Other opponents, such as African-American leader Harriet Tubman, simply treated the law as just another complication in their activities. One important consequence was that Canada became a major destination for escaped slaves; the black population of Canada increased from 40,000 to 60,000 between 1850 and 1860 and many reached freedom by the Underground Railroad.[17] In Pittsburgh, for example, during the September following passage of the law, organized "squads" of escaped slaves set out for Canada—armed and sworn to "die rather than be taken back into slavery"—with more than 200 men leaving by the end of the month.[6]

With the outbreak of the American Civil War, General Benjamin Butler justified refusing to return runaway slaves under this law because the Union and the Confederacy were at war: he confiscated the slaves as contraband of war and set them free, figuring that the loss of workers would also damage the Confederacy .[18] As the war continued with little progress for the Union side, slavery came to be seen as an institution that needed to be undermined to weaken the Confederacy' economy. As such the US Congress eventually passed legislation that forbade US forces to return escape slaves to their masters, and President Abraham Lincoln consolidated that shifting attitude towards slavery with the invocation of the Emancipation Proclamation that made the institution's destruction an official war goal. As such, the spirit and letter of the Fugitive Slave Act of 1850 was completely abandoned.

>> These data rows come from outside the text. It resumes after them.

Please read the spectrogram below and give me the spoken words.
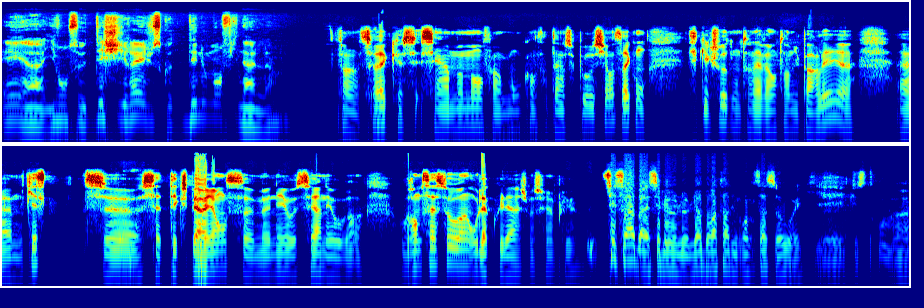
et euh, ils vont se déchirer jusqu'au dénouement final. Enfin, c'est vrai que c'est un moment, enfin bon, quand on s'intéresse un aux sciences, c'est vrai qu'on, c'est quelque chose dont on avait entendu parler. euh, euh, Qu'est-ce ce, cette expérience menée au CERN et au, Grand- au Grand Sasso, hein, ou l'Aquila, je me souviens plus. C'est ça, bah, c'est le, le laboratoire du Grand Sasso, ouais, qui, est, qui se trouve euh,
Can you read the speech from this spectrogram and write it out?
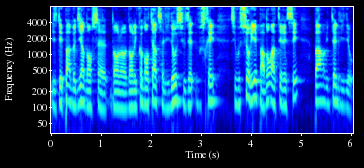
N'hésitez pas à me dire dans, les commentaires de cette vidéo si vous, si vous seriez intéressé par une telle vidéo.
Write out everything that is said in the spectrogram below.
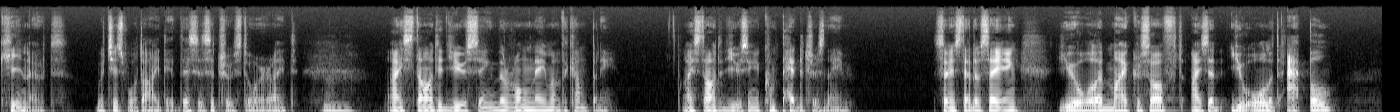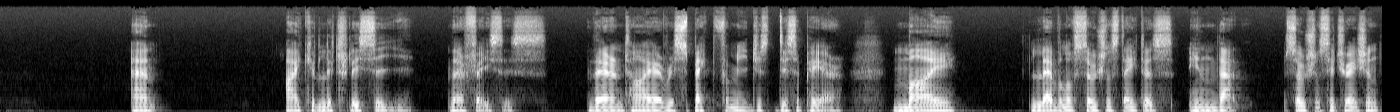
keynote, which is what I did. This is a true story, right? Hmm. I started using the wrong name of the company. I started using a competitor's name. So instead of saying, you all at Microsoft, I said, you all at Apple. And I could literally see their faces, their entire respect for me just disappear. My level of social status in that social situation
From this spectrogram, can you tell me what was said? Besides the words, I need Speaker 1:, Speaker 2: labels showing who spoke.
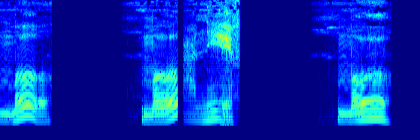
Speaker 1: mơ. Mơ. Anif. mơ.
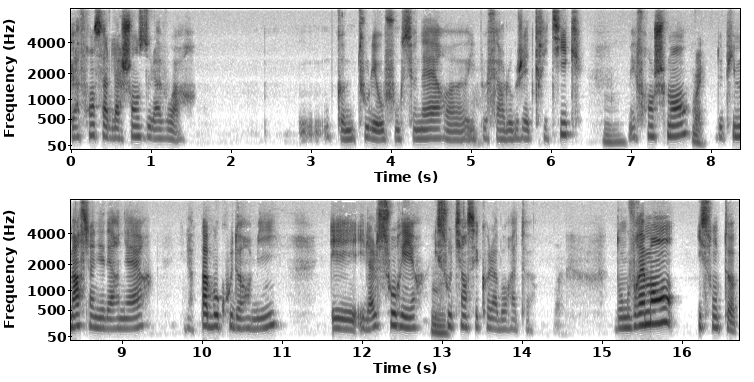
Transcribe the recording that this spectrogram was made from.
La France a de la chance de l'avoir. Comme tous les hauts fonctionnaires, euh, il peut faire l'objet de critiques. Hmm. Mais franchement, Ouais. depuis mars l'année dernière, il n'a pas beaucoup dormi et il a le sourire. Il Mhm. soutient ses collaborateurs. Donc vraiment, ils sont top.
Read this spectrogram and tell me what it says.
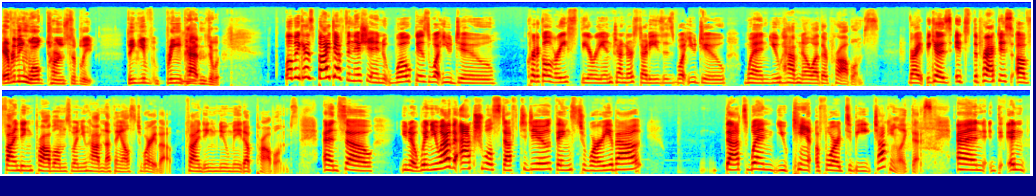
Everything woke turns to bleep. Thinking of bringing Mm-hmm. Patton to it Well, because by definition, woke is what you do. Critical race theory and gender studies is what you do when you have no other problems. Right? Because it's the practice of finding problems when you have nothing else to worry about, finding new made up problems. And so, you know, when you have actual stuff to do, things to worry about, that's when you can't afford to be talking like this. And and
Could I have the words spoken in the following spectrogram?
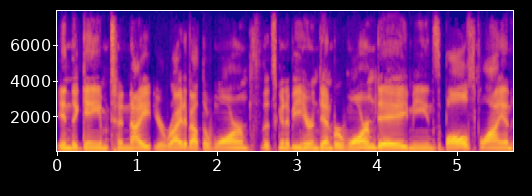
in the game tonight. You're right about the warmth that's going to be here in Denver. Warm day means balls flying.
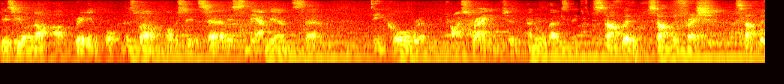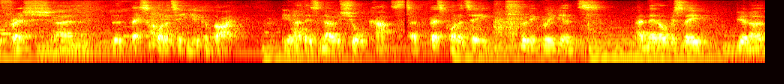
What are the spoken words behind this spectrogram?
busy or not are really important as well. Obviously, the service, and the ambience, the decor, and price range, and, and all those things. Start with start with fresh. Start with fresh and the best quality you can buy. You know, there's no shortcuts. So best quality, good ingredients, and then obviously, you know,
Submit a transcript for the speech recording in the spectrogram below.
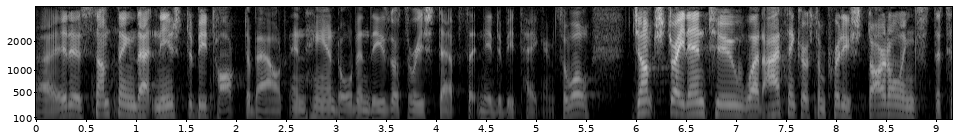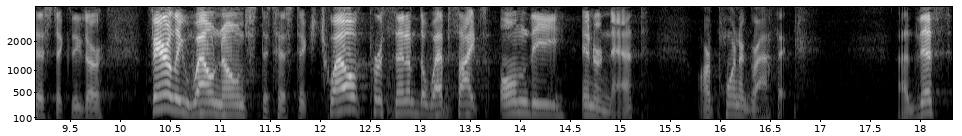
uh, it is something that needs to be talked about and handled, and these are three steps that need to be taken. So we'll jump straight into what I think are some pretty startling statistics. These are fairly well known statistics. 12% of the websites on the internet are pornographic. Uh, this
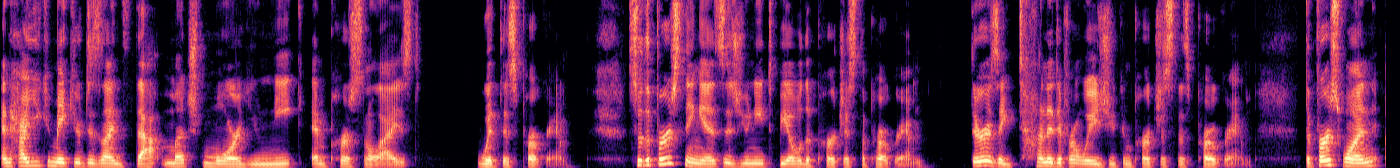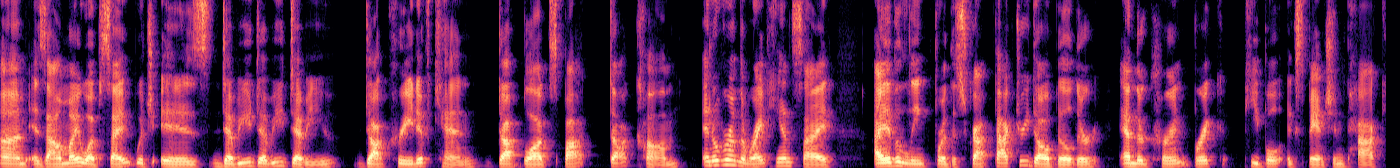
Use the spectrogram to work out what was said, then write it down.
and how you can make your designs that much more unique and personalized with this program. So the first thing is, is you need to be able to purchase the program. There is a ton of different ways you can purchase this program. The first one um, is on my website, which is www.kretiveken.blogspot.com. And over on the right hand side, I have a link for the Scrap Factory Doll Builder and their current Brick People expansion pack,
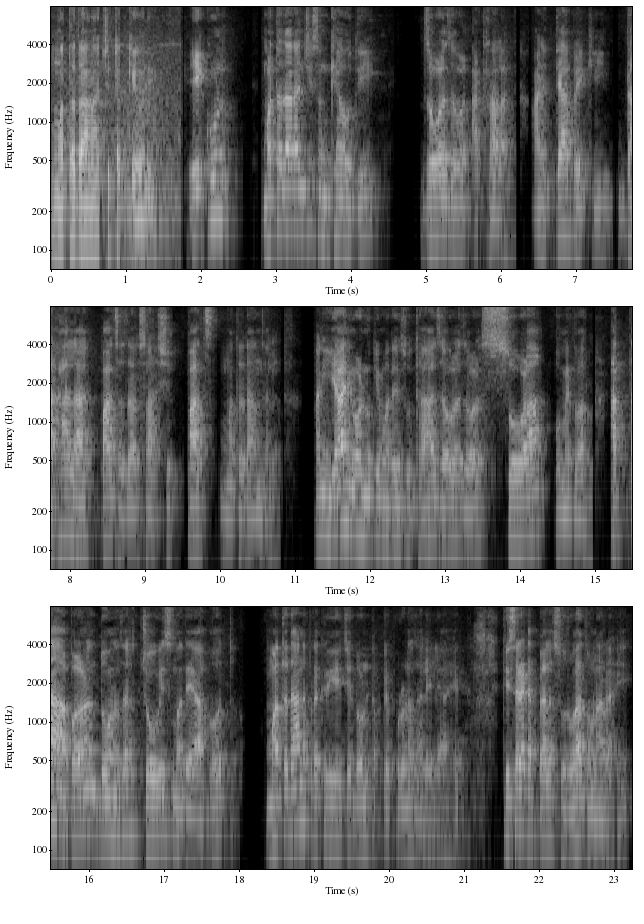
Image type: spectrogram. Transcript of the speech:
मतदानाची टक्केवारी. एकूण मतदारांची संख्या होती जवळजवळ अठरा लाख आणि त्यापैकी दहा लाख पाच हजार सहाशे पाच मतदान झालं. आणि या निवडणुकीमध्ये सुद्धा जवळजवळ सोळा उमेदवार होते. आत्ता आपण दोन हजार चोवीसमध्ये आहोत. मतदान प्रक्रियेचे दोन टप्पे पूर्ण झालेले आहेत. तिसऱ्या टप्प्याला सुरुवात होणार आहे.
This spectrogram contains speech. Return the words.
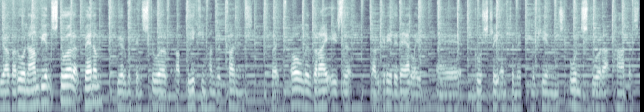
We have our own ambient store at Benham where we can store up to 1800 tonnes but all the varieties that are graded early uh, go straight into McCain's own store at harvest.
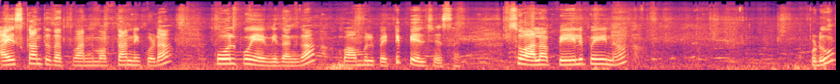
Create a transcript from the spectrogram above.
అయస్కాంత తత్వాన్ని మొత్తాన్ని కూడా కోల్పోయే విధంగా బాంబులు పెట్టి పేల్చేశారు. సో అలా పేలిపోయిన ఇప్పుడు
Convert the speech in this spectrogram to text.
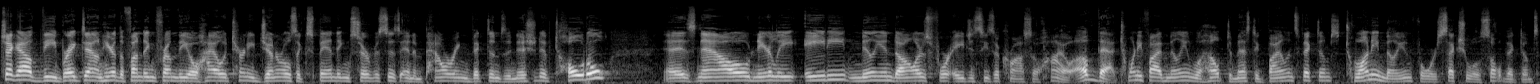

See also

Incidents involving fugitive slaves:


  1. ^ a b Nevins, Allan (1947). Ordeal of the Union: Fruits of Manifest Destiny, 1847–1852 1. Collier Books. ISBN 002035441X.  ISBN 978-0020354413
  2. ^ Thomas D. Morris (1974). Free Men All: The Personal Liberty Laws of the North, 1780-1861. p. 49. 
  3. ^ Stampp, Kenneth M. (1990). America in 1857: A Nation on the Brink. Oxford University Press. p. 84. Missouri courts on a number of occasions had granted freedom to slaves whose owners had taken them for long periods of residence in free states or territories 
  4. ^ Wilson, Benjamin C. (1976). "Kentucky Kidnappers, Fugitives, and Abolitionists in Antebellum Cass County Michigan". Michigan History 60 (4): 339–358. 
  5. ^ Gara, Larry. Underground Railroad. National Park Service. p. 8. 
  6. ^ a b c Williams, Irene E. (1921). "The Operation of the Fugitive Slave Law in Western Pennsylvania from 1850 to 1860". Western Pennsylvania Historical Magazine 4: 150–60. Retrieved 2013-05-21. 
  7. ^ Meltzer, Milton (1971). Slavery: A World History. New York: Da Capo Press. p. 225. ISBN 978-0-306-80536-3. 
  8. ^ "Booth, Sherman Miller 1812 - 1904". Dictionary of Wisconsin biography. 2011. Retrieved June 28, 2011. 
  9. ^ Houston, Horace K., Jr. (2004). "Another Nullification Crisis: Vermont's 1850 Habeas Corpus Law". New England Quarterly 77 (2): 252–272. JSTOR 1559746. 
  10. ^ Collison, Gary (1995). "'This Flagitious Offense': Daniel Webster and the Shadrach Rescue Cases, 1851-1852". The New England Quarterly 68 (4): 609–625. JSTOR 365877. 
  11. ^ HEDRICK, JOAN D. (1994). Harriet Beecher Stowe: a life. New York: Oxford University Press. ISBN 978-0-19-509639-2. 
  12. ^ Hedrick, Joan D. "Stowe's Life and Uncle Tom's Cabin". Retrieved June 28, 2011. 
  13. ^ Lee, Luther (1882). Autobiography of the Rev. Luther Lee. New York: Phillips & Hunt. p. 336. Retrieved 21 May 2013. 
  14. ^ "The Jerry Rescue". New York History Net. Retrieved June 28, 2011. 
  15. ^ "Anthony Burns captured". Africans in America. 2011. Retrieved June 28, 2011. 
  16. ^ Robbins, Hollis (June 12, 2011). "Whitewashing Civil War History". The Root. Retrieved February 11, 2012. 
  17. ^ Landon, Fred (1920). "The Negro migration to Canada after the passing of the fugitive slave act". The Journal of Negro History (JSTOR) 5 (1): 22–36. doi:10.2307/2713499. Retrieved 21 May 2013. open access publication - free to read
  18. ^ Goodheart, Adam (April 1, 2011). "How Slavery Really Ended in America". The New York Times. Retrieved November 9, 2011. 


Further reading

External links